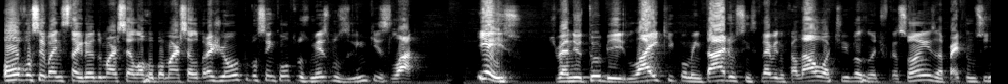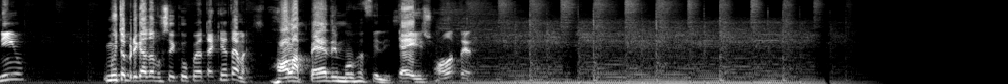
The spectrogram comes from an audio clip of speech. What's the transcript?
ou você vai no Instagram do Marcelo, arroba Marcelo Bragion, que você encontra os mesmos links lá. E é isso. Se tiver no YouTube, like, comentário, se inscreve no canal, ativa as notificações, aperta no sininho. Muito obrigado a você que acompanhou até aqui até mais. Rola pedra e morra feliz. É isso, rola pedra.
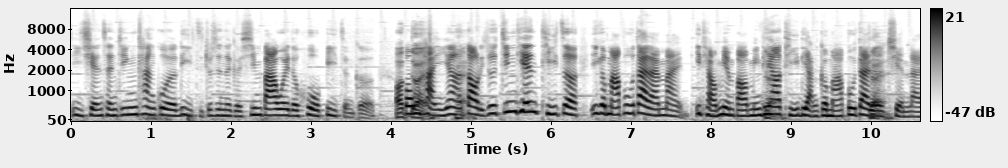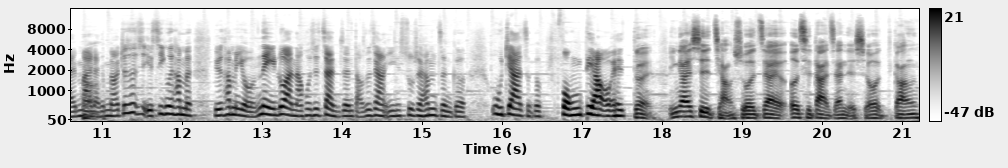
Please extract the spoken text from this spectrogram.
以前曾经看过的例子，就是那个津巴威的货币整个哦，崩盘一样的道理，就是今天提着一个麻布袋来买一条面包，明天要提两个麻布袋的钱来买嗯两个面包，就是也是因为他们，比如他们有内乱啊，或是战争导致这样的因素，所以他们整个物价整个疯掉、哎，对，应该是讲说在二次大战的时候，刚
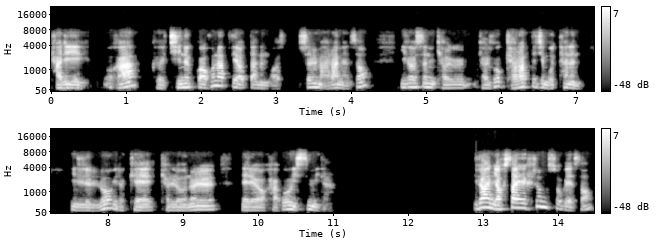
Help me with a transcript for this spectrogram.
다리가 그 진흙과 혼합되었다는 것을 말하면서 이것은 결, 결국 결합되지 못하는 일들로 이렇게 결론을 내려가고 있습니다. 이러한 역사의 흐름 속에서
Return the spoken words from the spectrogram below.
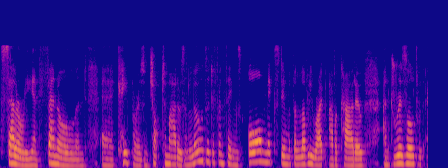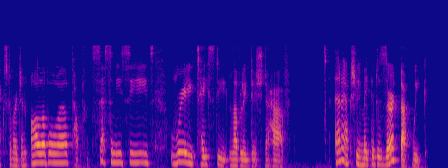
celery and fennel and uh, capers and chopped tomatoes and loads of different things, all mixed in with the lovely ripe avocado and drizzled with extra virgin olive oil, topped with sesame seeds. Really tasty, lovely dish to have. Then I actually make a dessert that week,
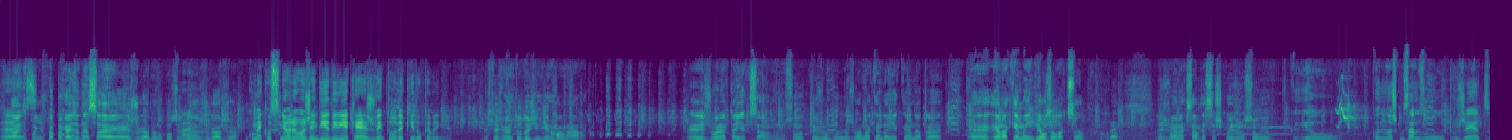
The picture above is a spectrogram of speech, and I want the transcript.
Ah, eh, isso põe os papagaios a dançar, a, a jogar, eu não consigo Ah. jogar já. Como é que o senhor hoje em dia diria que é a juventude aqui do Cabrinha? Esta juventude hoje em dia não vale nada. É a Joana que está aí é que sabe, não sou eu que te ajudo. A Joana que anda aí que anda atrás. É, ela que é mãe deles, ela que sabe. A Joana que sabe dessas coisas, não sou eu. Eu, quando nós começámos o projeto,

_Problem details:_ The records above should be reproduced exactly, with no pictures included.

_The completed task:_
The spectrogram comes from an audio clip of speech. What's the transcript?
ou você vai no Instagram do Marcelo, arroba Marcelo Bragion, que você encontra os mesmos links lá. E é isso. Se tiver no YouTube, like, comentário, se inscreve no canal, ativa as notificações, aperta no sininho. Muito obrigado a você que acompanhou até aqui até mais. Rola pedra e morra feliz. É isso, rola pedra.
Please extract the spoken text from this spectrogram.
以前曾经看过的例子，就是那个津巴威的货币整个哦，崩盘一样的道理，就是今天提着一个麻布袋来买一条面包，明天要提两个麻布袋的钱来买嗯两个面包，就是也是因为他们，比如他们有内乱啊，或是战争导致这样的因素，所以他们整个物价整个疯掉、哎，对，应该是讲说在二次大战的时候，刚
Help me with a transcript for this spectrogram.
다리가 그 진흙과 혼합되었다는 것을 말하면서 이것은 결, 결국 결합되지 못하는 일들로 이렇게 결론을 내려가고 있습니다. 이러한 역사의 흐름 속에서
Return the spoken words from the spectrogram below.
celery and fennel and uh, capers and chopped tomatoes and loads of different things, all mixed in with the lovely ripe avocado and drizzled with extra virgin olive oil, topped with sesame seeds. Really tasty, lovely dish to have. Then I actually make a dessert that week,
The picture above is a spectrogram of speech, and I want the transcript.
Ah, eh, isso põe os papagaios a dançar, a, a jogar, eu não consigo Ah. jogar já. Como é que o senhor hoje em dia diria que é a juventude aqui do Cabrinha? Esta juventude hoje em dia não vale nada. É a Joana que está aí é que sabe, não sou eu que te ajudo. A Joana que anda aí que anda atrás. É, ela que é mãe deles, ela que sabe. A Joana que sabe dessas coisas, não sou eu. Eu, quando nós começámos o projeto,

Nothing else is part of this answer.